Nasrid Palaces are the centerpiece of this palace complex because of their stunning Islamic architecture and reflective pools. Buying tickets in advance is essential; even if you can only get tickets for the evening shows, you must stop by while in town.

Day 6-7: Valencia

To get started on your tour of Valencia, make your first stop at the lively Central Market of Valencia, within a gorgeous art nouveau structure. After admiring the Jamon and Chorizo, proceed to the La Lonja de la Seda, a UNESCO-recognized architectural marvel located in the city’s historic core.

When you have finished exploring the city’s most famous square, the Placa de la Reina, continue to the Valencia Cathedral and the El Miguelete tower. The location of both of these landmarks is in the same general neighborhood. The Serranos Gate, a massive set of buildings once part of the city walls, is just a short walk away from here.

An enormous, ultra-modern complex, the City of Arts and Sciences houses a variety of architectural masterpieces as well as cultural landmarks. The Hemisfèric planetarium and the L’Oceanogràfic aquarium are two additional attractions that are great for families with young children.

The Jardin del Turia can be found right next to the City of Arts and Sciences and winds its way entirely around the old city center. Here, the River Turia used to flow through Valencia. Moreover, it is now a beautifully landscaped park ideal for a city escape.

Day 8-9 Barcelona

Barcelona is the final stop on your tour of Spain. The coast of Catalonia is the ideal place to end your Spain vacation.

You can begin your tour of Barcelona’s famed architect Gaudi at the Casa Batlló and Casa Mila, located in the city’s downtown area. Visit the roof of Casa Mila, which is also called La Pedrera. As soon as you walk past the crowded Placa de Catalunya, you will find yourself on La Rambla, the principal tree-lined boulevard of the city.

The Las Ramblas streets will eventually lead you to Barcelona’s Gothic Quarter, the city’s historic Old Town. It’s not just the awe-inspiring Catalan Cathedral and Bridge of Sighs that visitors to this area can enjoy. The Boqueria Market is another popular tourist destination with food and produce.

In Barcelona, many of the best things to do are still unknown. Once you’ve decided to visit Parc Güell, Gaudi is impossible to avoid. Additionally, you can see the Gaudi House Museum while you’re here.

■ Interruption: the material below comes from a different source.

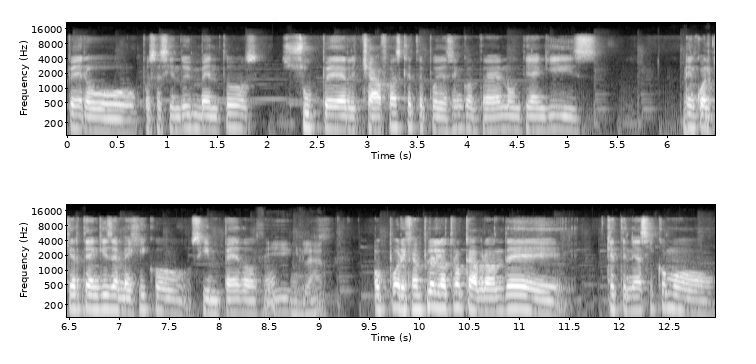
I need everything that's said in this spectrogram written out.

Located in Barcelona, La Sagrada Familia is one of the city’s most popular tourist attractions. This church is stunning from every angle, but the central nave, filled with natural light, is particularly striking.

Visit the Arco de Triunfo, too. This magnificent archway, constructed in the late 1800s, leads to Ciutadella Park. This park contains green areas and fountains such as the Monumental Cascade. In addition to this, it is the location of the Catalan Parliament and the exhibition center and museum within the Castell dels Tres Dragons.

Day 10: Andalusia, San Sebastian/Bilbao & Mallorca

For this 10-day Spain itinerary, the goal is to see as much of the country as possible within that time frame. This does not mean there aren’t any more locations you have yet to see. If you still have some time left in your Spain itinerary, consider visiting some of the beautiful places listed below:

Andalusia is home to many fascinating cities, including Granada, Seville, and many more. There are a wealth of charming historical, cultural, and scenic locations to explore in this remarkable region of southern Spain. Some places to visit in Andalusia are Cordoba, the lively coastal city of Malaga, the small Ronda with its beautiful bridge, and all the beaches along the Costa del Sol.

Visit Mallorca, one of Spain’s Balearic Islands, for a different perspective on the country’s culture and traditions. It’s known for its beach resorts and Magaluf, a popular party destination for young adults. On the island of Mallorca, you’ll find unique sights and people to meet. Many charming villages dot the area, in addition to the area’s rugged landscape and seaside coves. Also, don’t forget to explore Palma, the capital city, which combines cultural attractions with a healthy dose of shopping and nightlife.